At the moment, The Large Hadron Collider is the world’s largest particle accelerator. However, CERN’s upcoming collider might make it appear minuscule. The LHC measures 27 kilometers, but the next propose might have 100 kilometers, which is a huge upgrade.
The idea of a 100-km collider existed for years, but as it turns out, the physicists at CERN have already started preparing. A conceptual design report was issued recently and it reveals that the plan has already been thought through.
“These kind of largest scale efforts and projects are huge starters for networking, connecting institutes across borders, countries. All these things together make up a very good argument for pushing such unique science projects,” CERN’s Michael Benedikt, the leader of the report, explained.
The Large Hadron Collider was very successful and it helped scientists with some important discoveries. However, it is a bit unclear to think about what is next. In this department, physicists need to offer some clarifications.
The new project would cost around $21 billion.

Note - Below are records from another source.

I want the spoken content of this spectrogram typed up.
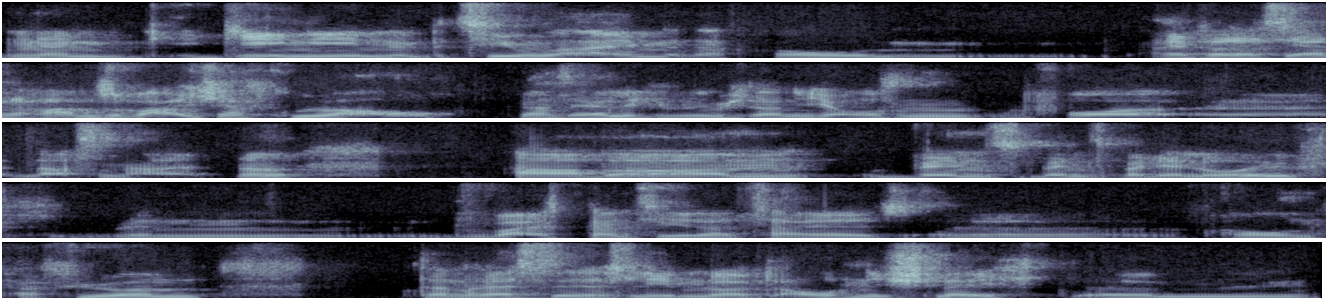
Und dann gehen die in eine Beziehung ein mit einer Frau, einfach, dass sie eine haben. So war ich ja früher auch, ganz ehrlich, ich will mich da nicht außen vor äh, lassen halt. Ne? Aber ähm, wenn es bei dir läuft, wenn du weißt, kannst jederzeit äh, Frauen verführen, dann restliches Leben läuft auch nicht schlecht. Ähm,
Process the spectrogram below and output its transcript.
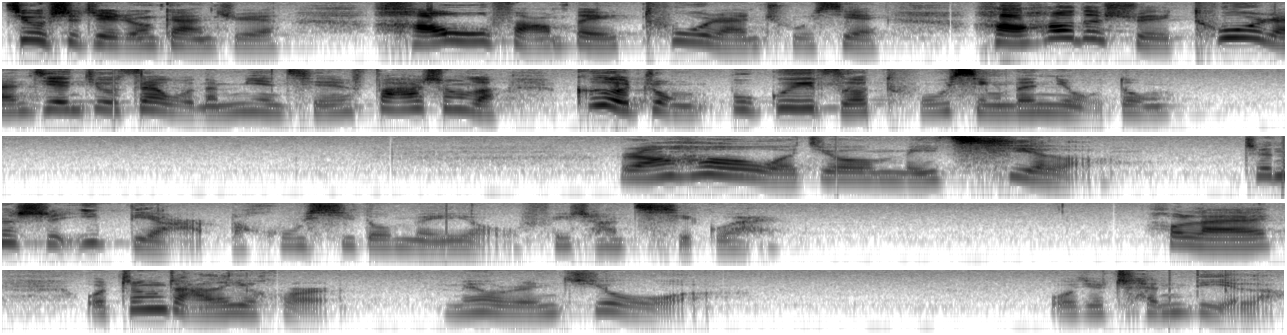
就是这种感觉，毫无防备，突然出现，好好的水突然间就在我的面前发生了各种不规则图形的扭动，然后我就没气了，真的是一点儿的呼吸都没有，非常奇怪。后来我挣扎了一会儿，没有人救我，我就沉底了。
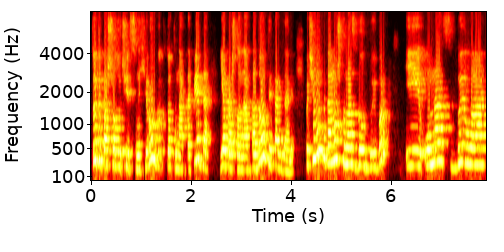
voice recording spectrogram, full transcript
кто-то пошел учиться на хирурга, кто-то на ортопеда, я пошла на ортодонт и так далее. Почему? Потому что у нас был выбор, и у нас было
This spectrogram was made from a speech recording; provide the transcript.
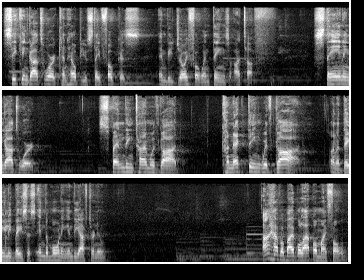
Seeking God's word can help you stay focused and be joyful when things are tough. Staying in God's word, spending time with God, connecting with God on a daily basis in the morning, in the afternoon. I have a Bible app on my phone.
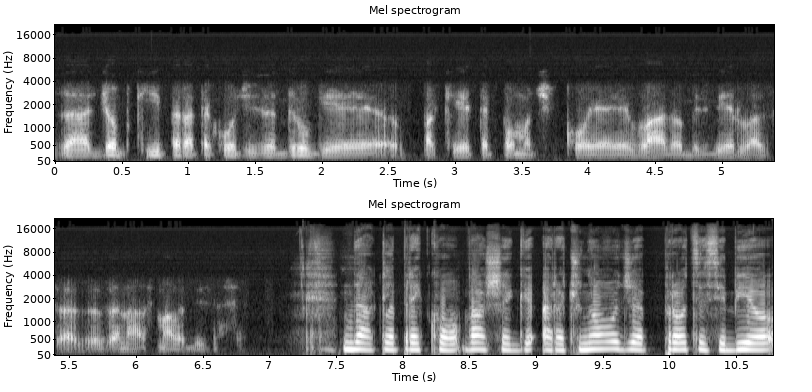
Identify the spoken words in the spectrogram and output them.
za job keepera, također za druge pakete pomoći koje je vlada obezbijedila za, za, za nas male biznise. Dakle, preko vašeg računovođa proces je bio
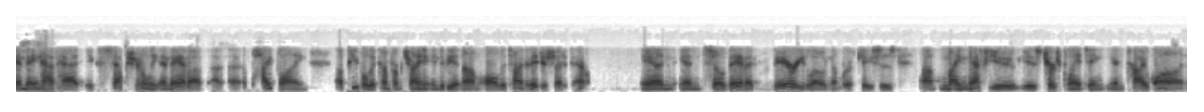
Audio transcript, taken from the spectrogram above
And they mm-hmm. have had exceptionally, and they have a, a, a pipeline of people that come from China into Vietnam all the time, and they just shut it down. And and so they have a very low number of cases. Uh, my nephew is church planting in Taiwan,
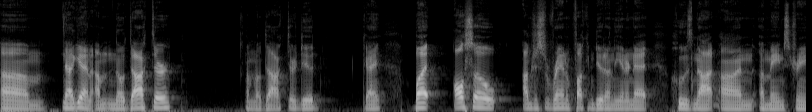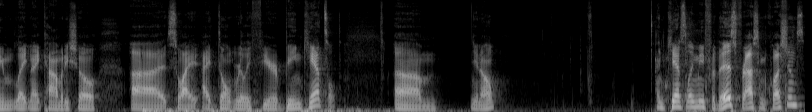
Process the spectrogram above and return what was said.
Um, now again, I'm no doctor. I'm no doctor, dude. Okay, but also I'm just a random fucking dude on the internet who's not on a mainstream late night comedy show uh, so I, I don't really fear being canceled. Um, you know? And canceling me for this, for asking questions.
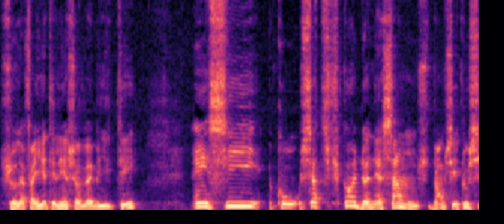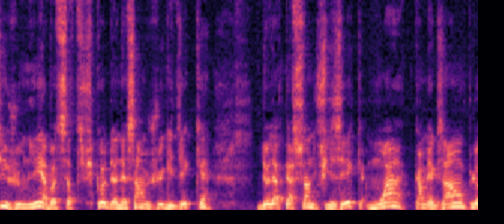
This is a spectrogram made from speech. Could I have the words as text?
sur la faillite et l'insolvabilité, ainsi qu'au certificat de naissance. Donc, c'est aussi jumelé à votre certificat de naissance juridique de la personne physique. Moi, comme exemple,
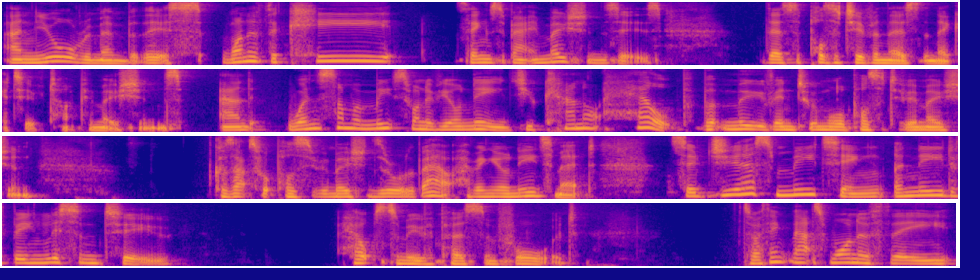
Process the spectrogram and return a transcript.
And you'll remember this. One of the key things about emotions is there's the positive and there's the negative type emotions. And when someone meets one of your needs, you cannot help but move into a more positive emotion because that's what positive emotions are all about having your needs met. So just meeting a need of being listened to helps to move a person forward. So I think that's one of the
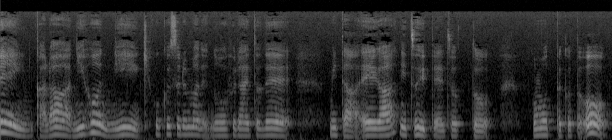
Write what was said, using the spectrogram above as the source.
ペインから日本に帰国するまでのフライトで見た映画についてちょっと思ったことを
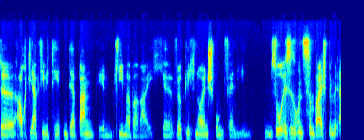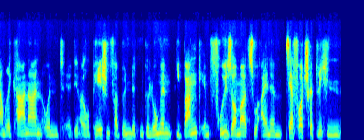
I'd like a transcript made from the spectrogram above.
äh, auch die Aktivitäten der Bank im Klimabereich äh, wirklich neuen Schwung verliehen. So ist es uns zum Beispiel mit Amerikanern und äh, den europäischen Verbündeten gelungen, die Bank im Frühsommer zu einem sehr fortschrittlichen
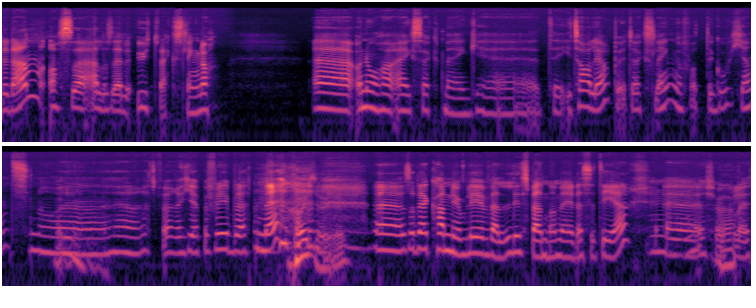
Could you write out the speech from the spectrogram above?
det er den. Og så ellers er det utveksling, da. Eh, og nå har jeg søkt meg eh, til Italia på utveksling og fått det godkjent. Så nå eh, er det rett før jeg kjøper flybilletten. Eh, så det kan jo bli veldig spennende i disse tider. Mm. Eh, Se hvordan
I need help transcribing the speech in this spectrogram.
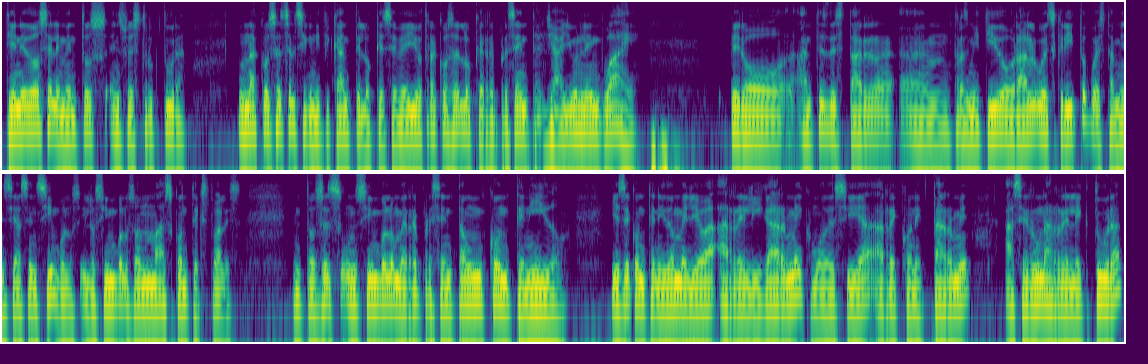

It is also worth mentioning that in the design document we can see that multiple colliders are proposed. The 100-km ring is the biggest one and it would be the most powerful one as well. Nonetheless, it is not certain whether more power will explain anything.
In addition to that, physicists from China are also working on something that isn’t that different. This means that we might see a bit of rivalry going on. This also leads to another questions. Wouldn’t it be preferable if the two teams would collaborate? Building two colliders would be a waste of time and funds, and working together could lead to better results and a lot less wasted effort.
As our second lead editor, Anna C. Mackinno provides guidance on the stories Great Lakes Ledger reporters cover. She has been instrumental in making sure the content on the site is clear and accurate for our readers. If you see a particularly clever title, you can likely thank Anna. Anna received a BA and and MA from Fordham University.